EPIP tents pitched in the grounds of a convalescent camp near the Australian General Base Depot at Le Havre. Note the Australian flag flying from the pole on the right, and the large YMCA buiding in the background (centre).

(a photograph from the collection showing a YMCA hut at Le Havre, quite possibly the same hut where Frank Beaurepaire’s bread rolls disappeared) . Reports of Baron Manfred von Richthofen's death vary according to source (for example, several people have claimed responsbility for his fall. )  But here is an excerpt from the Memorial's filmed interview with Ted ( F08487 ) , wherein Ted tells his story of the death of  "The Red Baron" :

When the Red Baron was shot down, we were only a couple of hundred yards away, in a rest camp, there was a group of six of us.  We were first there, that was before any guard was posted... and one report said, he was dead. He wasn't, he was alive, he lived long enough to be cleaned up, his face and body and clothing were covered in blood, he was cleaned up, taken out of the plane, and put beside the plane on the grass. And he recovered consciousness, and uttered one word : 'Kaput'.   K-A-P-U-T. And died. And that was it.

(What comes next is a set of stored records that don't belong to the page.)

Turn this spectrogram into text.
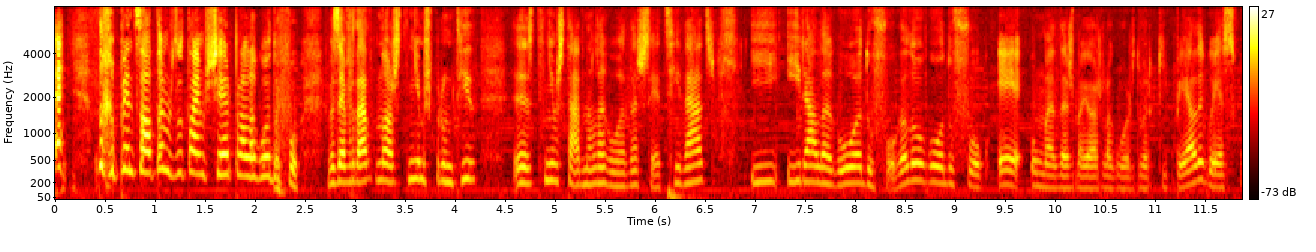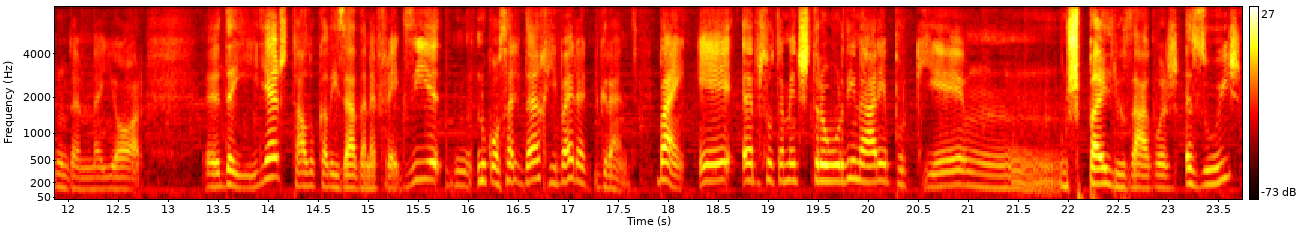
De repente saltamos do timeshare para a Lagoa do Fogo. Mas é verdade que nós tínhamos prometido, eh, tínhamos estado na Lagoa das Sete Cidades e ir à Lagoa do Fogo. A Lagoa do Fogo é uma das maiores lagoas do arquipélago, é a segunda maior eh, da ilha, está localizada na freguesia, no Conselho da Ribeira Grande. Bem, é absolutamente extraordinária porque é um, um espelho de águas azuis,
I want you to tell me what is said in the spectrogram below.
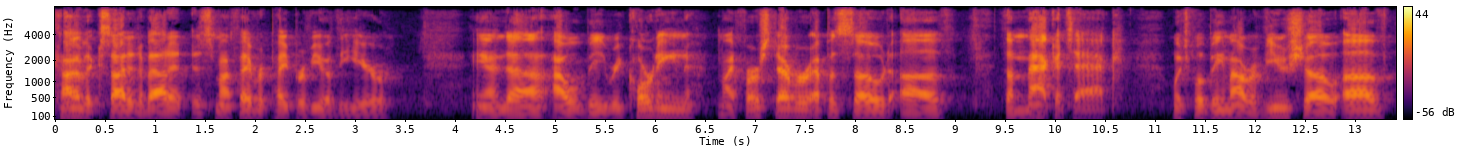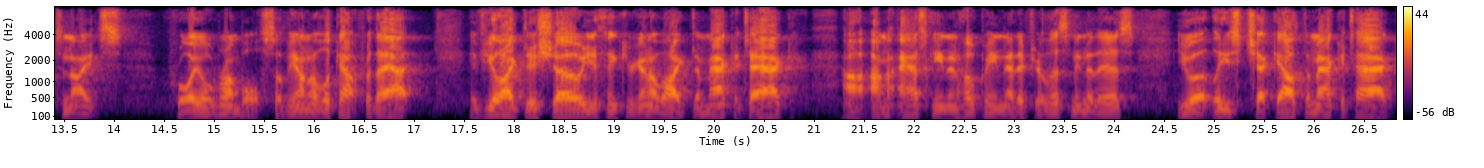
Kind of excited about it. It's my favorite pay per view of the year and uh, I will be recording my first ever episode of The Mac Attack, which will be my review show of tonight's Royal Rumble. So be on the lookout for that. If you like this show, you think you're going to like The Mac Attack, I'm asking and hoping that if you're listening to this, you at least check out The Mac Attack.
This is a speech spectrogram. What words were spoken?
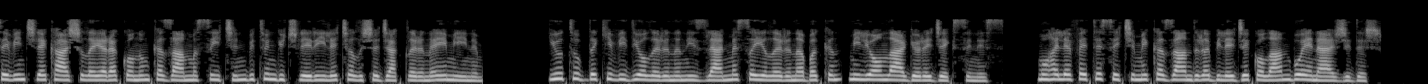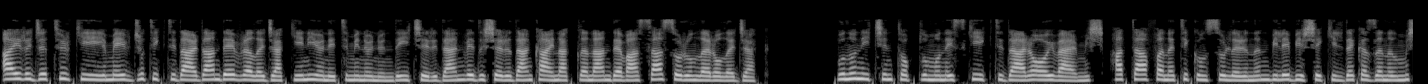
sevinçle karşılayarak onun kazanması için bütün güçleriyle çalışacaklarına eminim. YouTube'daki videolarının izlenme sayılarına bakın, milyonlar göreceksiniz. Muhalefete seçimi kazandırabilecek olan bu enerjidir. Ayrıca Türkiye'yi mevcut iktidardan devralacak yeni yönetimin önünde içeriden ve dışarıdan kaynaklanan devasa sorunlar olacak. Bunun için toplumun eski iktidara oy vermiş, hatta fanatik unsurlarının bile bir şekilde kazanılmış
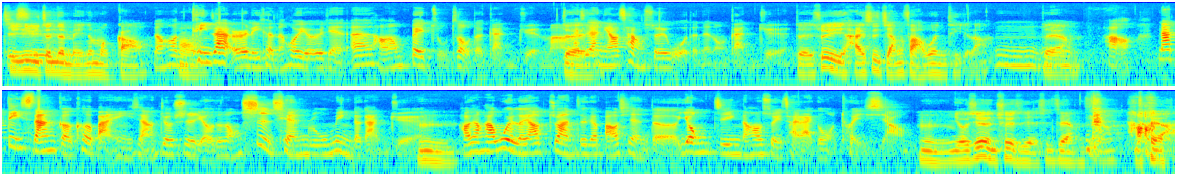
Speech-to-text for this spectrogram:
几率真的没那么高。然后你听在耳里可能会有一点，哎、嗯，好像被诅咒的感觉嘛，对还是你要唱衰我的那种感觉。对，所以还是讲法问题啦。嗯嗯，对啊。好，那第三个刻板印象就是有这种视钱如命的感觉，嗯，好像他为了要赚这个保险的佣金，然后所以才来跟我推销。嗯，有些人确实也是这样子啊，好对啊，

These are but a sample of the wealth of stories held by the Memorial’s Sound Section.  Recordings may be accessed in the Memorial’s Research Centre, or copies purchased via our ESales Section.  For information about a particular recording, contact the Sound Section.   We’ll let Ted have the last word, about the Great War:

..that was the war to end all wars. No wars ever ended a war. I don't think there's any place for war. The history of wars has never been for any peace. I wouldn't do it again.

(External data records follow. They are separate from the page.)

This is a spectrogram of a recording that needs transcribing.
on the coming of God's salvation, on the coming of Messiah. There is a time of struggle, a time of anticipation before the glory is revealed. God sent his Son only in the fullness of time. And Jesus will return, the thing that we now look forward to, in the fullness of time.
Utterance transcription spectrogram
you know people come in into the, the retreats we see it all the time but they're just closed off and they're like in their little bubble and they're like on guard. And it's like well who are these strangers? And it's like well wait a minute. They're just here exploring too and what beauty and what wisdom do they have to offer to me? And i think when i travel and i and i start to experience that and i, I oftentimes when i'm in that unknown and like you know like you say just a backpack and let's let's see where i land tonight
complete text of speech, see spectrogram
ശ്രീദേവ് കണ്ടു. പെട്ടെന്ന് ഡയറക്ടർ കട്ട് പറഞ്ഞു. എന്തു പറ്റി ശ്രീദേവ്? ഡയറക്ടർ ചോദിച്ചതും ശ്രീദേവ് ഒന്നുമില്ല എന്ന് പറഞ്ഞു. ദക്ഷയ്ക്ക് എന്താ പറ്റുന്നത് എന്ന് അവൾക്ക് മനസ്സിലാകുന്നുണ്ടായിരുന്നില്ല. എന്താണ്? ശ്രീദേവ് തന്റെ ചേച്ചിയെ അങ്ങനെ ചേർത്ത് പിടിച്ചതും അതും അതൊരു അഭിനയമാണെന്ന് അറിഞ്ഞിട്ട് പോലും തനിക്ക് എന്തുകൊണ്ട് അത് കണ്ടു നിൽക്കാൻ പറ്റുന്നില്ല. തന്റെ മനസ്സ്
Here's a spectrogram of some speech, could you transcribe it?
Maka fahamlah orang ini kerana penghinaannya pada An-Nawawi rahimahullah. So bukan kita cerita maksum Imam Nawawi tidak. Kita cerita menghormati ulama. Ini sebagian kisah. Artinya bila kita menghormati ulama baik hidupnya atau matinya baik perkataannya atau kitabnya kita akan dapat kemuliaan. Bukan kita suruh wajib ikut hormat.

Comments

Greg Harwood

What an enormous legacy has been left to this country from those who served and those who waited for those who served from WW1. So much of our history and events flowing from those days in embedded not only in our memory but also in our national psyche. All Asutralians benefit from having a better understanding of how we got to where we are today by learning about the actions, humour, sacrifice and loss of our forebears. Lest we forget.

John Scott Palmer

Such a valuable historical record of a generation sadly gone. I was privileged to know the last of the 19 Bn 1st AIF men in the 1990s - Harold Jelbart MM. We had the privilege of taking him to the Entombment of the Unknown Soldier and meeting other survivors of that terrible war. To the end of his days Harold could never understand how he was spared and so many men he regarded as better than him were killed.We recorded some of his memories for his family before he died. He could never stand the smell of rum because of the memories it bought up. A true gentleman who it was an honour to know. Soon it will be the turn of the WW2 men. Lest we forget.